(Akt. 21.03.2023 00:49)
In the north of the Black Sea peninsula of Crimea, which was annexed by Russia, the air defense system shot down Ukrainian drones, according to the authorities. Crimean head of administration Sergey Aksyonov announced on Monday that one person had been injured in the town of Dzhankoy. Houses and a grocery store were damaged by fallen debris. The manager of Dzhankoy, Igor Ivin, said that a fire broke out in the store.
Electrical wiring was also damaged. The exact extent of the damage was initially unclear. In Kiev, the Defense Ministry’s military intelligence said the attack was aimed at transporting missiles on railway tracks. Rockets were destroyed. This will continue the process of “Russia’s demilitarization” and prepare Crimea for liberation from Russian occupation.
There was no confirmation from the Russian side that missiles were said to have been destroyed. For example, Russia transports missiles for the Black Sea Fleet overland to the military ports. In addition, the Russian troops in the occupied areas of Cherson and Zaporizhia are supplied with supplies via the strategically important ice rink route.

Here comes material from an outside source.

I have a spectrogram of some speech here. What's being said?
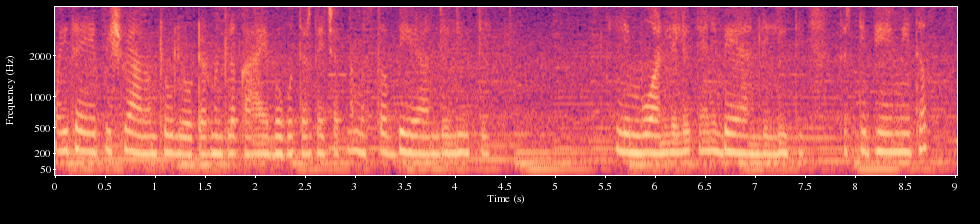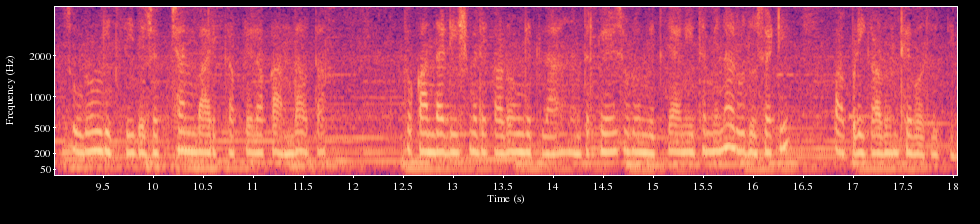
मग इथे पिशवी आणून ठेवली ओटर म्हटलं काय बघू? तर त्याच्यात ना मस्त भेळ आणलेली होती. लिंबू आणलेले होते आणि भेळ आणलेली होती. तर ती भेळ मी इथं सोडून घेतली. त्याच्यात छान बारीक कापलेला कांदा होता. तो कांदा डिशमध्ये काढून घेतला नंतर भेळ सोडून घेतली आणि इथं मी ना ऋदूसाठी पापडी काढून ठेवत होती.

In Dschankoj there had already been a heavy explosion in an ammunition depot in August last year. There were injuries then too. Thousands of people had to be brought to safety. The train service had to be temporarily suspended in the middle of the tourist season. The rail connections from Moscow go via Dschankoj over the new Crimean bridge to the capital Simferopol on the peninsula.
The incidents repeatedly raise questions among Russian observers as to how well the heavily armed peninsula, which Moscow annexed in 2014, is actually protected. Other Russian regions in the border area with Ukraine have also been complaining about attacks from the Ukrainian side for months. There were dead, injured and severe destruction in the Bryansk, Kursk and Belgorod regions. Ukrainian President Volodymyr Zelenskyy had announced that he wanted to liberate Crimea like all other occupied areas of Ukraine.